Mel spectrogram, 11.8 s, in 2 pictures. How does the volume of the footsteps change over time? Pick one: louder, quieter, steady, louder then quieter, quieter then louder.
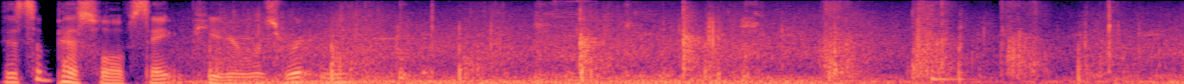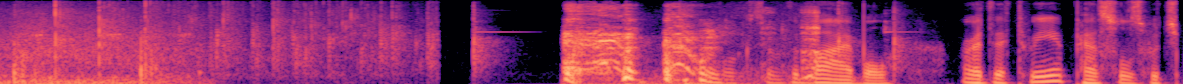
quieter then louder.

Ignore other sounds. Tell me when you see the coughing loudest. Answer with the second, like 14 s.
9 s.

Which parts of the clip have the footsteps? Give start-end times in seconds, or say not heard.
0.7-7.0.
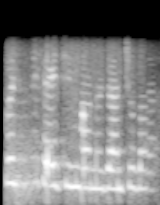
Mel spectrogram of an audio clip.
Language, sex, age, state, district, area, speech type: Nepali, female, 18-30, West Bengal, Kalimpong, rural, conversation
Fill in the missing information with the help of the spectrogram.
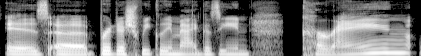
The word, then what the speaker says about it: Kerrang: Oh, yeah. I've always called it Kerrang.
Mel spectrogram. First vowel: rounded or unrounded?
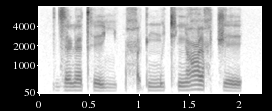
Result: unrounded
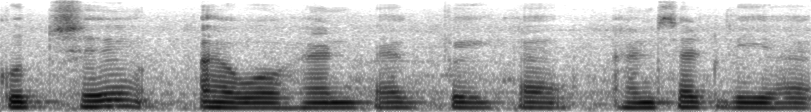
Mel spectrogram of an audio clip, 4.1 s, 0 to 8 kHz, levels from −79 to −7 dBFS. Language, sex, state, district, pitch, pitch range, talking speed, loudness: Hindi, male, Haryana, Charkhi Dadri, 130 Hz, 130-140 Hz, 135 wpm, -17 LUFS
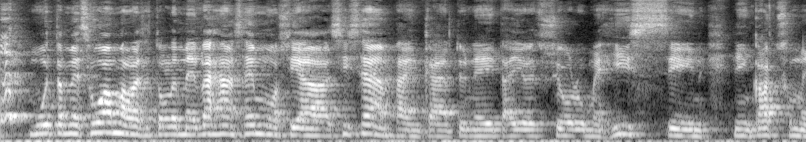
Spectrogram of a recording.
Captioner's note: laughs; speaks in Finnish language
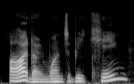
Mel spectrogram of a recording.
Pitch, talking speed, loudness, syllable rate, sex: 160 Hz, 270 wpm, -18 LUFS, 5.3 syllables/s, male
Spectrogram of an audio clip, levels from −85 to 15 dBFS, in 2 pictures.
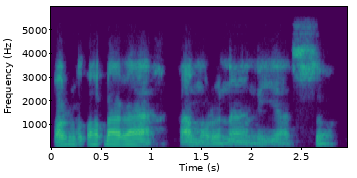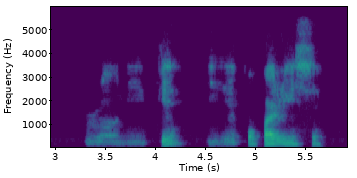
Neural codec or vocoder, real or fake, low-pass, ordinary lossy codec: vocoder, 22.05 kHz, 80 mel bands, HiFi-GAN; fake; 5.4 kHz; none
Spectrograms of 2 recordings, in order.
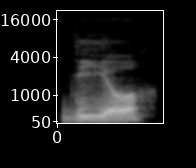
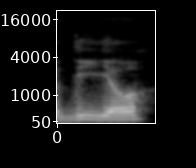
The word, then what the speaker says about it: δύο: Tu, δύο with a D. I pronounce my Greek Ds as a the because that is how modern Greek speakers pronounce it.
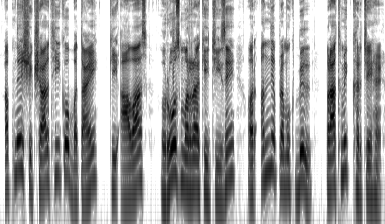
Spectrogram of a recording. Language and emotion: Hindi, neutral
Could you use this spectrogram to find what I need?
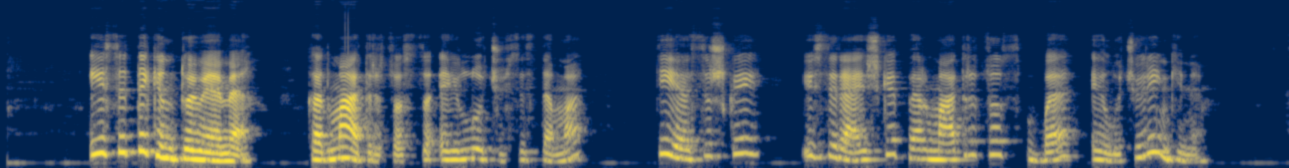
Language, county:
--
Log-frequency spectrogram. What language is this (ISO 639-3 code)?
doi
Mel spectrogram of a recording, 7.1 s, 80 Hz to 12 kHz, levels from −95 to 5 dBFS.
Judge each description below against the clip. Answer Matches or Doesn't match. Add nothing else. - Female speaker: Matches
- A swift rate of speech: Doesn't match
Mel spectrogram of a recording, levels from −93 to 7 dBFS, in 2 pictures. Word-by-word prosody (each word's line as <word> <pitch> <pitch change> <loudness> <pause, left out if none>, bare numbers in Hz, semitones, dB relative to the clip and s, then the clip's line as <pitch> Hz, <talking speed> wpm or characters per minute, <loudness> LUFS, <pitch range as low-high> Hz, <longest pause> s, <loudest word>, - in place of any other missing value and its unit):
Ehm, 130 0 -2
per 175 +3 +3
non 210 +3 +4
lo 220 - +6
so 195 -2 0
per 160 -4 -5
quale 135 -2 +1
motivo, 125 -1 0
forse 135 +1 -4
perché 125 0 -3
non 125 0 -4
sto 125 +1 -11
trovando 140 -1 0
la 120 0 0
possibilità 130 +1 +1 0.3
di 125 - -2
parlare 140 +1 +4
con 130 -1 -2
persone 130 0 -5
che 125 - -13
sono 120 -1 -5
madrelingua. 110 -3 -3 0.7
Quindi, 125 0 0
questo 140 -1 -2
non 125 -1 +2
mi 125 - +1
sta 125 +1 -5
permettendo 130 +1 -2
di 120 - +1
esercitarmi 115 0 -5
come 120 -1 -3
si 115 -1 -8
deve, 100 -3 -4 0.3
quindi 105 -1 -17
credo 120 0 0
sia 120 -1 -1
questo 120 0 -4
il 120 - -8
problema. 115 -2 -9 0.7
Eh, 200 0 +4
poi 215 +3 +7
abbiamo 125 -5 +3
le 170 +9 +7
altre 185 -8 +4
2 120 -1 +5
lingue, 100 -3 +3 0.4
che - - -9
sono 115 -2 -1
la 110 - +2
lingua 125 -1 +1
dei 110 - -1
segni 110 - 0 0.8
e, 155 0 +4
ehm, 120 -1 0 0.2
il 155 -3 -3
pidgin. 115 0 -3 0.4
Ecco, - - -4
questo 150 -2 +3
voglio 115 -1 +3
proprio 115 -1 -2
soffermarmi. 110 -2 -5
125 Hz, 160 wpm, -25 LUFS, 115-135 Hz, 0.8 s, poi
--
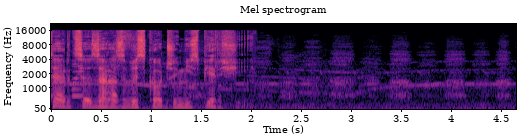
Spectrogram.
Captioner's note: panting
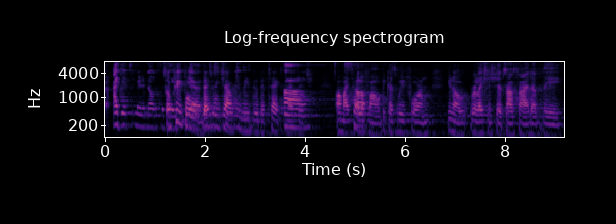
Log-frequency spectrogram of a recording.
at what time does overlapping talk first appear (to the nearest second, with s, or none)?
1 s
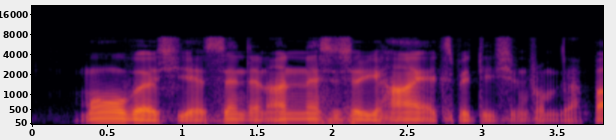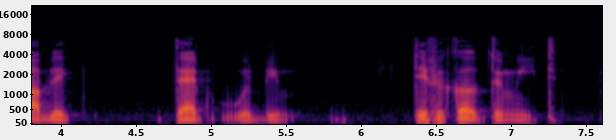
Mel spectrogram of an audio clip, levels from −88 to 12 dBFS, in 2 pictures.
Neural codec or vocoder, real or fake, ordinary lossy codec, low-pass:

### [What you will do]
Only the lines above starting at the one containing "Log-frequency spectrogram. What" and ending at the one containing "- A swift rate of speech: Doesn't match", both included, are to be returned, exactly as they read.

### [Solution for this exercise]
Log-frequency spectrogram. What language is this (ISO 639-3 code)?
doi
Mel spectrogram of a recording, 7.1 s, 80 Hz to 12 kHz, levels from −95 to 5 dBFS.
Judge each description below against the clip. Answer Matches or Doesn't match. Add nothing else. - Female speaker: Matches
- A swift rate of speech: Doesn't match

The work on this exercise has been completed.